Those bumps that had spooked me, the ones that were far off to the west, were now off to the east now. If they had been a ship sailing through the wet marshlands than it looked like they had passed me by instead of the other way around, crashing headlong into bluff far off to the right. Below me was swamp and tamarack. It did not look appealing. From here there was no glint of waters, no flooding of the lowland, but I doubted I would be able to stay dry on my crossing of the lowlands.
The bluffs do not make a straight line on their stretch from Diorite. There is one large break, an exagerrated 'Z', and I had finished the top (and longest) leg. Now I had to cut down to the lower leg, dropping down to the plains below before climbing back up the bottom leg, and I dreaded the potentially soggy bushwhack.

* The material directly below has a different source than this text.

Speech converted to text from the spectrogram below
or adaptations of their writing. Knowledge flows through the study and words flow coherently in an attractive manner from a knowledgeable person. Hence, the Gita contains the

Veering to the left, avoiding the drop for a while, I tried to round out the trip a bit. Following the sharp bend the entire time was not an option, though I could take advantage of the dry highlands for a bit longer. Slowly I lost elevation, dropping down the sloping woods here and there. After a time I bumped into a small trail. It was too well defined to be an animal track and far too narrow for ATVs. It led down to the plains so I followed, hoping it would keep me above the swamps.

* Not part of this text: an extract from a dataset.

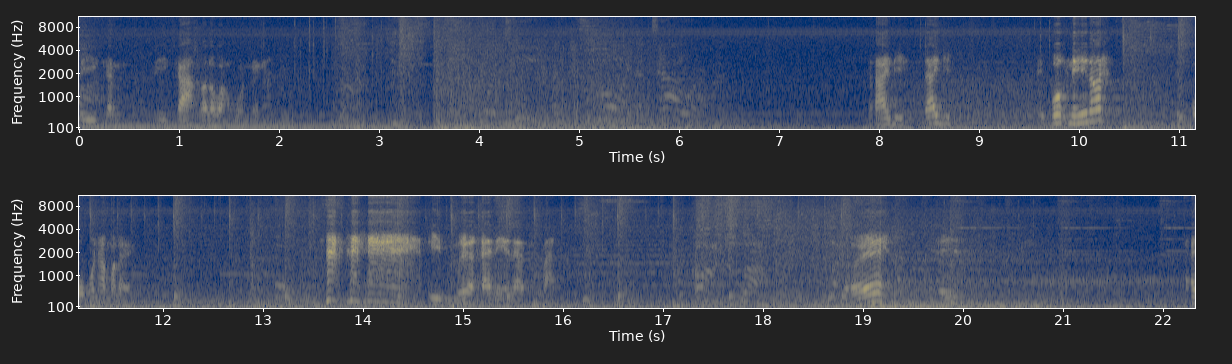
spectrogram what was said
ตีกันตีกลางก็ระวังบนด้วยนะ Your team has destroyed a tower. ได้ดิได้ดิไอ้พวกนี้นะ ไอ้กมันทำอะไร อิ่มเมื่อแค่นี้นะสัตว์เฮ้ย ไอ้ไอ้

The nice footpath led to a hunting blind and beyond, wavering little as it marched south. This was a hunter's trail, probably leading to several blinds and/or feeding spots. I had no idea where their property began. I thought that everything here was CF land. Maybe it was and this hunter is just taking some liberties by building the blind. When the trail ended at a wide loop of a logging track I found the cabin.
The setup was pretty awesome. All sounds from the highway had faded away in this little enclosed area, sheltered within the upper crook of the bluff. I'm guessing the road winds around to Diorite, meaning the cabin is only miles away from 41. The straight cut down would give the owner a clean view down onto this wide loop and see deer below before heading out to their blind. The cabin was small, perched on the side of the rocks, and looked to be in good shape.
I had a hike to get done, though. I had passed the low sections without getting wet, thanks to the hunting trail, and could now head straight up the rocks or to the right. If I headed right, to the point, there was a chance I could get some excellent views of the bluffs I had been on earlier as well as a new look over the swamps. I headed straight up instead. I was getting a bit tired and wanted to get the elevation gain done as soon as possible.
The cleared out loop did give me a partial view back at the bluff behind me, the deep green pines appearing a long distance behind me. I climbed up the crumbling rock, mindful of the mess that loggers had left behind here, and finally topped the bluff again. There was no view here, just a pile of rocks that marked a possible property line or past hiker's achievement.
I rested for a while now. I had climbed up and down the bluffs multiple times today, and this was (hopefully) the last climb on the hike. The trees around me grew tall, blocking any view by a dozen feet of branches or more, and this little spot felt safe and sheltered. After some refreshments I checked my bearings. I still had a long trek ahead of me, one with new sites and areas to explore. Adjusting my gear I beared into the woods, looking forward to finally seeing the town of Diorite and exploring the remains of the American Gold Mine.